### BRIEF
The data below should be copied out exactly, with its pictures omitted.

### SOURCE INFORMATION
——

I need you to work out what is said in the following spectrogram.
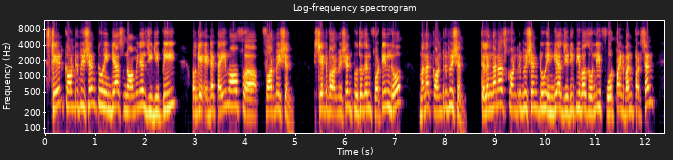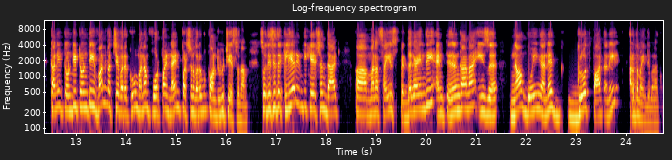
State contribution to India's nominal GDP, okay, at the time of uh, formation, state formation 2014 low, mana contribution, Telangana's contribution to India's GDP was only 4.1 percent. కానీ ట్వంటీ ట్వంటీ వన్ వచ్చే వరకు మనం ఫోర్ పాయింట్ నైన్ పర్సెంట్ వరకు కాంట్రిబ్యూట్ చేస్తున్నాం so this is a clear indication that మన సైజ్ పెద్దగా అయింది అండ్ తెలంగాణ ఈజ్ నా గోయింగ్ అనే గ్రోత్ పార్ట్ అని అర్థమైంది మనకు.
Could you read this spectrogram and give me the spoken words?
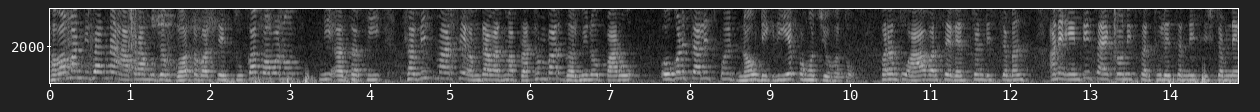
હવામાન વિભાગના આંકડા મુજબ ગત વર્ષે સૂકા પવનોની અસરથી છવ્વીસ માર્ચે અમદાવાદમાં પ્રથમવાર ગરમીનો પારો ઓગણચાલીસ પોઈન્ટ નવ ડિગ્રીએ પહોંચ્યો હતો. પરંતુ આ વર્ષે વેસ્ટર્ન ડિસ્ટર્બન્સ અને એન્ટીસાયક્લોનિક સર્ક્યુલેશનની સિસ્ટમને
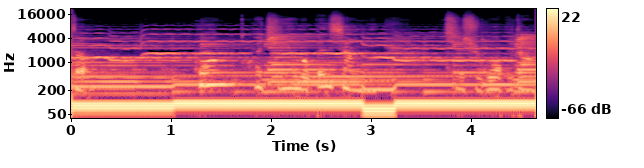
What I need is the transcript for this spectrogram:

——

### RESPONSE TO THE EXERCISE
I need you to work out what is said in the following spectrogram.
State contribution to India's nominal GDP, okay, at the time of uh, formation, state formation 2014 low, mana contribution, Telangana's contribution to India's GDP was only 4.1 percent. కానీ ట్వంటీ ట్వంటీ వన్ వచ్చే వరకు మనం ఫోర్ పాయింట్ నైన్ పర్సెంట్ వరకు కాంట్రిబ్యూట్ చేస్తున్నాం so this is a clear indication that మన సైజ్ పెద్దగా అయింది అండ్ తెలంగాణ ఈజ్ నా గోయింగ్ అనే గ్రోత్ పార్ట్ అని అర్థమైంది మనకు.
Could you read this spectrogram and give me the spoken words?
હવામાન વિભાગના આંકડા મુજબ ગત વર્ષે સૂકા પવનોની અસરથી છવ્વીસ માર્ચે અમદાવાદમાં પ્રથમવાર ગરમીનો પારો ઓગણચાલીસ પોઈન્ટ નવ ડિગ્રીએ પહોંચ્યો હતો. પરંતુ આ વર્ષે વેસ્ટર્ન ડિસ્ટર્બન્સ અને એન્ટીસાયક્લોનિક સર્ક્યુલેશનની સિસ્ટમને
What I need is the transcript for this spectrogram:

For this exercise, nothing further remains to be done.